“It is essential that events are not allowed to spiral out of control – and the UK government must focus its efforts on defusing tensions and on ensuring there is a diplomatic solution.” SNP foreign affairs spokesperson Stephen Gethins MP
On 18 June, acting US Defence Secretary Patrick Shanahan announced the deployment of an additional 1,000 troops in response to “hostile behaviour” by Iranian forces, while the US Navy has now shared images which it claims links Iran to the tanker attacks. This follows reports that the UK will send 100 elite Royal Marines to the Arabian Gulf to protect naval ships, although the Ministry of Defence has claimed this “is in no way related to the ongoing situation in the Gulf of Oman.”

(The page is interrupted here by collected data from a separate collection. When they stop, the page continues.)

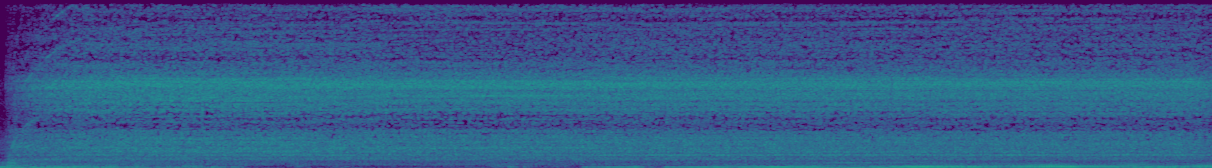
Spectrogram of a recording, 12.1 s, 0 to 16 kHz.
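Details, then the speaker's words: Makita 9553B angle grinder that was weak and smelled burnt, after installing carbon brushes: a high, even whine holds for twelve seconds without bogging or rattling, spinning fast again. Normal running. "OK OK, the engine is normal and the rotation is also fast again"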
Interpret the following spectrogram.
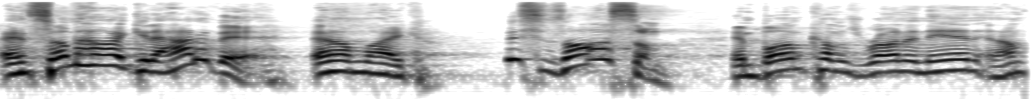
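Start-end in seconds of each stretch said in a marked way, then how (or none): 0.0-3.4 laughing delight. Real, not acted. Gets out of the inning.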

The possibility of military conflict with Iran has already caused division within British politics, with UK Labour leader Jeremy Corbyn warning: “Britain should act to ease tensions in the Gulf, not fuel a military escalation that began with US withdrawal from the Iran nuclear agreement.
“Without credible evidence about the tanker attacks, the government’s rhetoric will only increase the threat of war.”
Corbyn’s call for caution was branded “pathetic and predictable” by Hunt, who accused the Labour leader of “virulent anti-Americanism”.
Since the election of President Donald Trump, the United States has ratcheted up tensions with Iran through its abandonment of the nuclear deal achieved under Barack Obama and the appointment of high-profile regime change advocate John Bolton as national security advisor.
The Trump administration’s apparent move towards military action against Iran has roused opposition from several candidates within the Democratic field for the 2020 presidential election.
Senator Bernie Sanders, calling for an objective investigation of the tanker attacks, warned last week that the incident “must not be used as a pretext for a war with Iran, a war which would be an unmitigated disaster for the United States, Iran, the region, and the world.”
Senator Elizabeth Warren argued that Trump “provoked this crisis” and said that the US doesn’t need another “forever war”, while Representative Tulsi Gabbard tweeted that war with Iran “is HIGHLY likely unless Trump swallows his pride and returns to the Iran nuclear agreement he tore up.”
Internationally, the UN Secretary General Antonio Guterres has said that the truth behind the attacks needs to be “clearly established”, while the Russian Government has warned against drawing “hasty conclusions”.
While the SNP had commented little on the rising tensions prior to Gethins’ statement, the party has previously engaged in trade talks with Iran. In 2015, several SNP politicians including the former first minister Alex Salmond visited Tehran, in the hopes that the Iranian oil industry could provide opportunities for Scottish business.
Salmond commented at the time: “The key areas where Scottish expertise can be invaluable to Iran include oil and gas, finance and education.”
Salmond praised Iran’s oil wealth, which had been generated, he said, “despite the long period of sanctions, in a self sufficient way, thanks to the ingenuity and resilience of the Iranian people.”
Picture courtesy of Blondinrikard Fröberg